“Dreaded Du Zrasnet DESTROYED by our heroes in longest battle yet!!!”
”…General Zhar Ro Zhist Vrak Tri Dlur believed to be amongst​ enemy soldiers captured last week in war's lengthiest battle”.

  • Zhar Ro Zhist Vrak: It is said that he has been serving time in the Facility for over ten years. Researching his name instantly pulls up dozens if not hundreds of articles.
  • Sho Nust Sars Shin: A former pilot, her calm demeanour and serious smile greet most Tel citizens on arrival, as she makes it a solemn duty to welcome them. She is known to seek out and help inmates who are struggling with bullying or with their workload—and not just Tel.
  • I Teyk Ngalsh Kel: As one of the few ordained priests among the prisoners, he has become unofficial religious leader of the faction. He holds the somewhat controversial view that the Tel in the prison should be trying hard to integrate more with the rest of the inmates, rather than isolating themselves.

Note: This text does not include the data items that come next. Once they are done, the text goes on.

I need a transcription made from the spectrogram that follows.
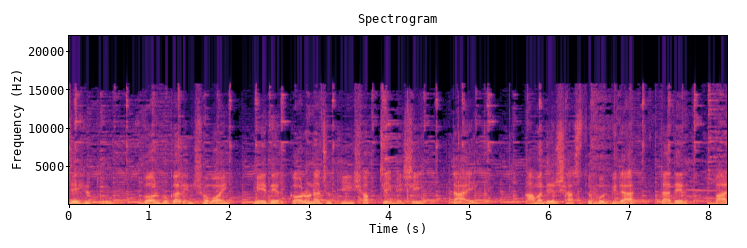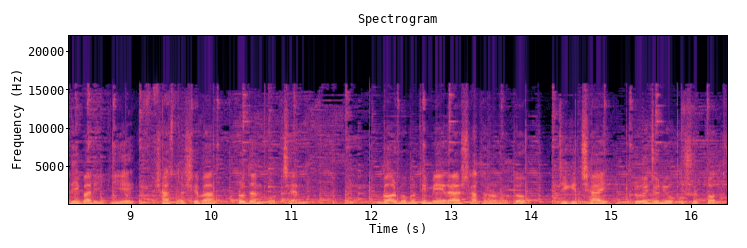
যেহেতু গর্ভকালীন সময় মেয়েদের করোনা ঝুঁকি সবচেয়ে বেশি, তাই আমাদের স্বাস্থ্যকর্মীরা তাদের বাড়ি বাড়ি গিয়ে স্বাস্থ্যসেবা প্রদান করছেন। গর্ভবতী মেয়েরা সাধারণত চিকিৎসায় প্রয়োজনীয় ওষুধপত্র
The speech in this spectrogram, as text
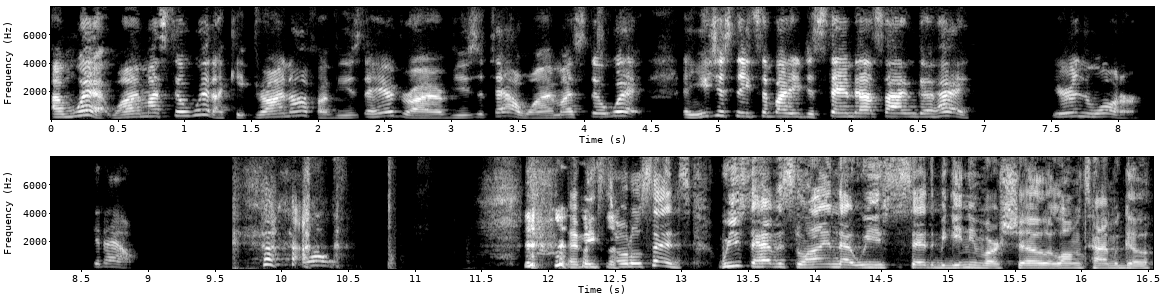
I'm wet. Why am I still wet? I keep drying off. I've used a hair dryer. I've used a towel. Why am I still wet? And you just need somebody to stand outside and go, Hey, you're in the water. Get out. That makes total sense. We used to have this line that we used to say at the beginning of our show a long time ago.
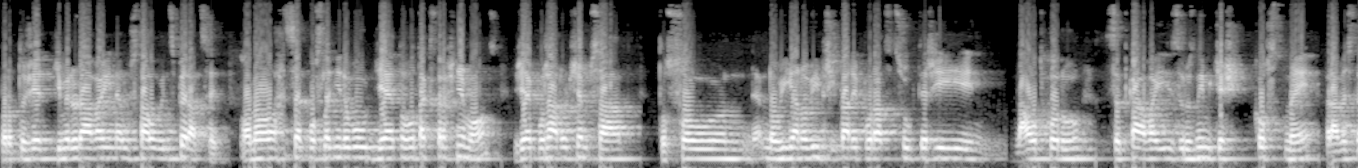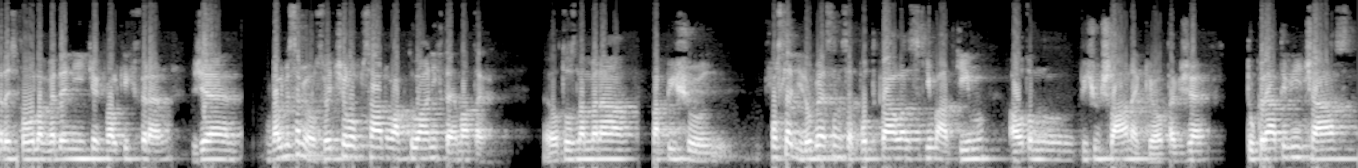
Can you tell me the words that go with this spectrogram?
protože ti mi dodávají neustálou inspiraci. Ono se poslední dobou děje toho tak strašně moc, že je pořád o čem psát. To jsou nový a nový případy poradců, kteří na odchodu setkávají s různými těžkostmi právě z tohohle vedení těch velkých firm, že velmi se mi osvědčilo psát o aktuálních tématech. Jo, to znamená, napíšu, v poslední době jsem se potkal s tím a tím a o tom píšu článek, jo, takže tu kreativní část,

Attitudes towards other gangs

  • Creed of the Immaculate & Nexus: The Tel have no cultural aversion to, or fervent appreciation of, cybernetic technology. Attitudes towards cybernetics will vary from Tel to Tel.
  • The Coalition of Political Prisoners: Since crimes committed by these inmates include participating in anti-war demonstrations (“Breach of the peace”) and publishing anti-war rhetoric (“Seditious activity”), the Tel understand that this group is less prejudiced and more likely to view the war in balanced terms than other Elysians. That's not to say they're all “good” though; a journalist imprisoned for publishing an exposé on government corruption may hate the Tel as much as, or more than, the next Elysian.
  • True Elysians: A wise Tel gives a group of True Elysians a wide berth.
  • The Sovereign Family: Their reputation precedes them: of protection rackets, violence and other organised crime throughout the Elysian airspace. In here, they seem less intimidating. Individuals' attitudes vary.
prisoners_of_war.txt · Last modified: 2017/04/13 21:58 by gm_michael